In Schelling’s account humans reinvade nature with inorganic constructions because of our lack of automatic relation to it because of our species form. This account has interesting consequences for Schelling’s account of the potenz as self-augmenting processes in nature that operate through us more than are operated on by us.
After Lisbon I headed to France to participate in the PAF Summer University and the philosophy week organized by Diana Khamis, Katrina Burch, and Amy Ireland. “Get Reassembled: Time, Intelligence, Acceleration” focused on the legacy of the CCRU, the difference between Nick Land’s past and current work, the thought of Reza Negarestani, and, more generally, the relation between other contemporary strands of thought particularly out side of the context of purely academic philosophy. The whole week was a great experience and there was too much material too go over. Pete Wolfendale’s lectures are available online here as is his discussion after the event here.
Like the Berlin Summer School (but in a quite different sense) the university struggled with the borders of rationalism particularly vis a vis art, politics, and the very nature of intelligence. These debates between the participants were reflected through the historical trajectory in terms of tracking the CCRU’s trajectory. Basically what does it mean to go from Sadie Plant and Nick Land of the mid 90s to new rationalism, transmodernism, and the various splinters from the splitting of the always-already split edifice of Speculative Realism.
In reference to SR what’s been interesting is these events have reaffirmed what labels mean as placeholders in a minimal sense but also as tools. It is strange to see SR talked about as if the term is self-explanatory when, for many, it was something between an escape hatch and a convenient way to label a broad set of concerns. It seems to be the case, and I wonder if this was always true, that labels are more for critics than their adherents. SR as a label was mostly so many of us could find each other…it was a signal flare not a structure…necessary to set us, however provincially, apart from other labels that had grown too fat (continental philosophy, materialism, etc). PAF, as space, indexes the importance of this well…it’s a organization but only as much as it needs to be to host interesting things not defined beyond that. There’s a passage in Schelling’s Clara that weirdly describes PAF that I’ll end with:
“Of the significance that these institutions once held, they have perhaps kept only the picturesque. However, one will find it easier and more agreeable to close down the institutions altogether than to restore them in accordance with their original aim in a way that would be appropriate for our times. When I see such a quiet cloister down below in the valley, or go past one on a hill from which it looks down, I have often thought to myself: if one day the time should come for all these monuments of a bygone time, please let at least one of our princes think to preserve one or two of these sanctuaries, to keep the buildings and their goods together, and to endow them to the arts and sciences.”

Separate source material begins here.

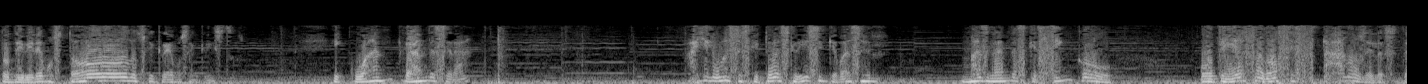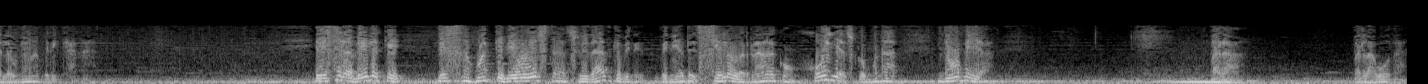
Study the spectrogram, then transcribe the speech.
donde viviremos todos los que creemos en Cristo. ¿Y cuán grande será? Hay algunas escrituras que dicen que va a ser más grandes que cinco o diez o doce estados de, de la Unión Americana. Dice la Biblia que es San Juan que vio esta ciudad que venía del cielo adornada con joyas como una novia para, para la boda.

Filed under: art, Deleuze, film, gender, Hegel, Kant, nature, politics | Leave a Comment
Tags: agi, beauty, deleuze, foucalt, freedom, inhumanism, justice, Lucca Fraser, pete wolfendale, reza negarestani, spinzoa